Another issue to consider is one of judicial bias — not toward the people, as-such, but toward those who are funders, or otherwise their political “heavyweights.”  For example, the justices of the Michigan State Supreme Court enjoy election, and while on the ballot as non-partison, the individuals are nominated for the ballot by the party.  This not only lends to possible bias, but even “judicial gerrymandering.”  All it would take is one “bought” justice to walk to the offices of all the others and say “Look, I’m facing a re-election battle, this guy could pull out on me if we rule unfavorably against him.”

Possible?

SCOTUS’ Summer 2012 “Flood Week” Decisions…

English: The inscription Equal Justice Under L...

English: The inscription Equal Justice Under Law as seen on the frieze of the United States Supreme Court building (Photo credit: Wikipedia)

With the Supreme Court’s final week of the season upon us, several high profile decisions will likely be rendered — many of which will no doubt have major ramifications in the future.  I think I have an idea of what they’ll do; and I believe the following is going to be announced in short order:

Affirmative ActionWhile I don’t agree with it, it’s true that people of color are NOT on equal footing.  Despite having a Black Commander-in-Chief, people of color still earn, on average, 64 cents on the dollar compared to their white, similarly credentialed counterparts.  I agree that race can never be a BFOQ, so until this problem is solved, I believe minorities deserve special protection.  I expect this to be upheld.

Voting Rights:  Drawing from above, it’s obvious that discrimination still exists — even in the 21st Century.  I expect Federal Oversight in areas that discrimination is historical will continue.  I expect this to be upheld.

Same-Sex Marriage:  Probably the hottest item for the news this season for the Supreme Court, and one I care about too, is Same-Sex Marriage.  Generally, the Court has ruled in favor of civil rights historically — but one with such a broad re-definition of the legal rights involved in marriage and benefits I think is unprecedented.  I see the following happening relating to Same-sex Marriage:

– DOMA will be ruled unconstitutional.  It’s a discriminatory law, and I believe a violation of the Equal Protection Clause — so I expect it to be dissolvedwhich brings us to the next item in the ruling:

– California’s Proposition 8 I expect this to be upheld.  I expect the Supreme Court’s majority opinion to be that that Same-sex marriage should be a States’ Rights issue, and allow States to determine the law when it comes to redefining marriage — allowing States to keep laws on the books that allow for it, and those who have laws against it to do so as well.  That said, I also believe that, in accordance with DOMA being wiped out, that those who are married, Same-sex or otherwise in States that allow it, will now be entitled to receive Federal benefits.

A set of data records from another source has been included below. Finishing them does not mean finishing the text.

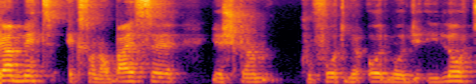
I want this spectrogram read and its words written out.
גם מת אקסון 14, יש גם תרופות מאוד מאוד יעילות,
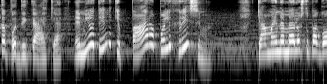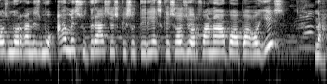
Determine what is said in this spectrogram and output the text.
Τα ποντικάκια ενίοτε είναι και πάρα πολύ χρήσιμα. Κι άμα είναι μέλος του Παγκόσμιου Οργανισμού Άμεσου Δράσεως και Σωτηρίας και σώζει ορφανά από απαγωγής. Να,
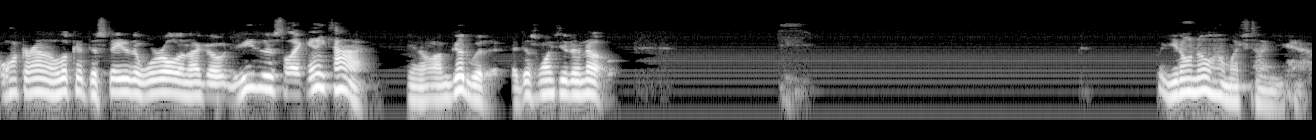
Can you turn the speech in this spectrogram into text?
walk around and look at the state of the world and I go, Jesus, like anytime, you know, I'm good with it. I just want you to know. But you don't know how much time you have.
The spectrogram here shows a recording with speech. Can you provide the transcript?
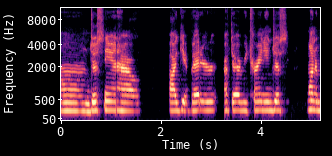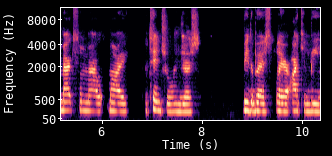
Um, just seeing how I get better after every training. Just want to maximum out my potential and just be the best player I can be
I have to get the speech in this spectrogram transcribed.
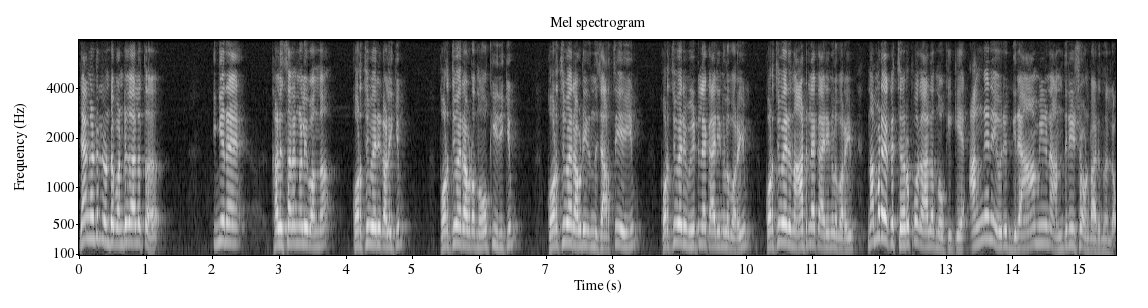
ഞാൻ കണ്ടിട്ടുണ്ട് പണ്ട് കാലത്ത് ഇങ്ങനെ കളിസ്ഥലങ്ങളിൽ വന്ന് കുറച്ച് പേര് കളിക്കും കുറച്ച് പേര് അവിടെ നോക്കിയിരിക്കും കുറച്ച് പേര് അവിടെ ഇരുന്ന് ചർച്ച ചെയ്യും കുറച്ച് പേര് വീട്ടിലെ കാര്യങ്ങൾ പറയും കുറച്ച് പേര് നാട്ടിലെ കാര്യങ്ങൾ പറയും. നമ്മുടെയൊക്കെ ചെറുപ്പകാലം നോക്കിക്കേ അങ്ങനെ ഒരു ഗ്രാമീണ അന്തരീക്ഷം ഉണ്ടായിരുന്നല്ലോ.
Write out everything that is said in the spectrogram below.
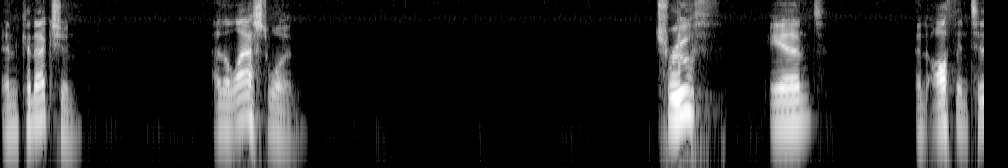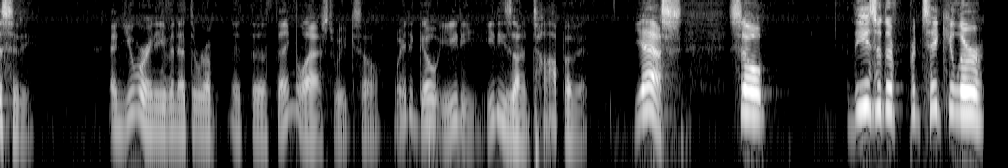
and connection. And the last one truth and and authenticity. And you weren't even at the at the thing last week, so way to go, Edie. Edie's on top of it. Yes. So these are the particular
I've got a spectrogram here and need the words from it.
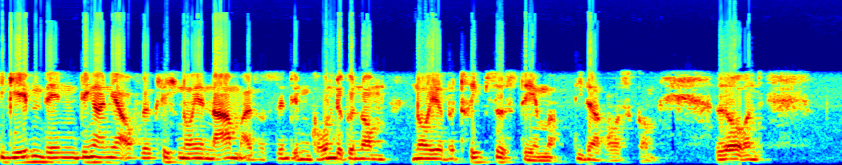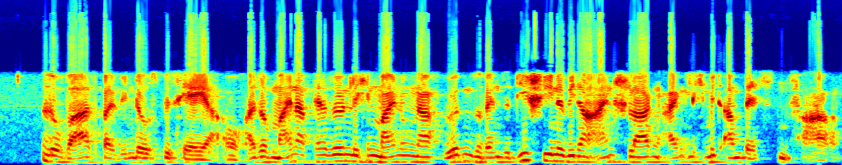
die geben den Dingern ja auch wirklich neue Namen. Also es sind im Grunde genommen neue Betriebssysteme, die da rauskommen. So und so war es bei Windows bisher ja auch. Also meiner persönlichen Meinung nach würden sie, wenn sie die Schiene wieder einschlagen, eigentlich mit am besten fahren.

These are just conjecture — based off my experience and personal expectations.  Take them as you will.